Running the Books
I needed to gain some prison respect. Yet, try as I might, I couldn’t escape the impulses of my education: that the world’s problems demanded the old college effort. Yes, I would do this the Harvard way. I would spearhead an initiative.
I spliced some glossy magazine photos of Hurricane Katrina refugees and designed a nice propaganda poster with it. There had been a good deal of outrage among the inmates at the government’s indifference toward poor black communities in New Orleans. I would challenge inmates to do something beyond complain. To donate money to hurricane relief and to command respect for having done so.

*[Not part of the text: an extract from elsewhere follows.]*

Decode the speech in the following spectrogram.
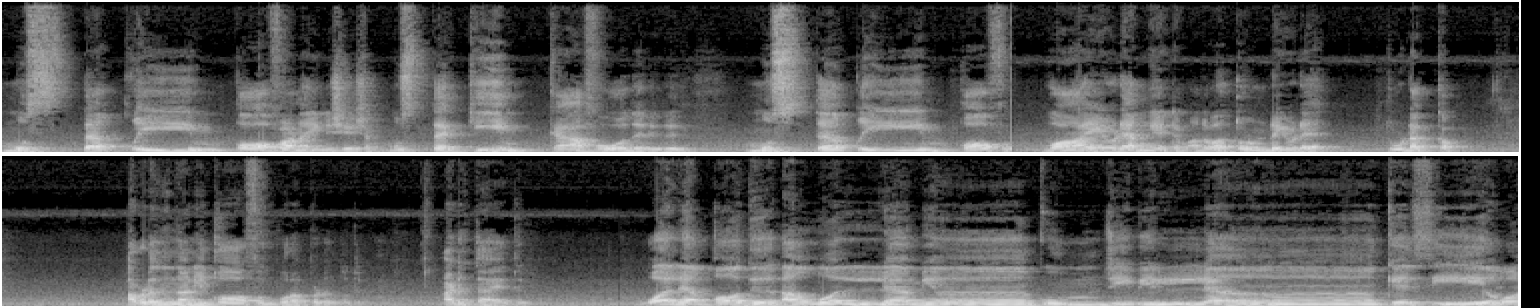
മുസ്തഖീം. കോഫാണ് അതിന് ശേഷം. മുസ്തഖീം കാഫ് ഓതരുത്. മുസ്തഖീം ഖോഫ് വായയുടെ അങ്ങേറ്റം അഥവാ തൊണ്ടയുടെ തുടക്കം അവിടെ നിന്നാണ് ഈ ഖോഫ് പുറപ്പെടുന്നത് അടുത്ത ആയത്ത് ولقد أضل منكم جبلا كثيرا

When I proposed the idea to Patti, she balked. It hadn’t occurred to me that raising money from inmates, especially as a collective, was actually a radical concept, not to mention a potential logistical nightmare. But these, I insisted, were mere technical problems. I’ll stay on top of it, I assured her, supremely confident. I could tell she didn’t feel comfortable with the idea. But, probably not wanting to dampen my enthusiasm, she gave me the green light. Or rather, the yellow light, which in Boston means slam on the gas.
Up went the poster. I rigged up a special consent form with which an inmate could authorize the transfer of money directly from his prison account to the Red Cross Katrina Fund. The consent form was photocopied as a receipt. I made up lists of inmates by prison unit. I perfected my pitch and made flyers that were to be dispersed throughout the prison.
Everything was going well until a senior staffer, a jolly linebacker-sized caseworker with a heavy black leather jacket, a thick curly mop, and even thicker Greek accent, walked into the library, clutching one of the flyers. His smile beamed through his gum-chewing.
“Eez theez for real?” he asked, lifting up the flyer.
I confirmed that theez indeed was quite real.
“Ho boy,” he said shaking his head, laughing. “Good luck, my friend.”
He gave me a friendly slap on the shoulder that almost knocked me square out of my Rockports.
The reaction from staff was nearly unanimous. Another caseworker, on his daily newspaper break in the library, asked me what inmate donors would get in return. A sense of agency, I theorized. A faint grin crossed his face as he awaited the punch line. When it didn’t come, he burst out laughing.
“That,” he said, “is priceless.”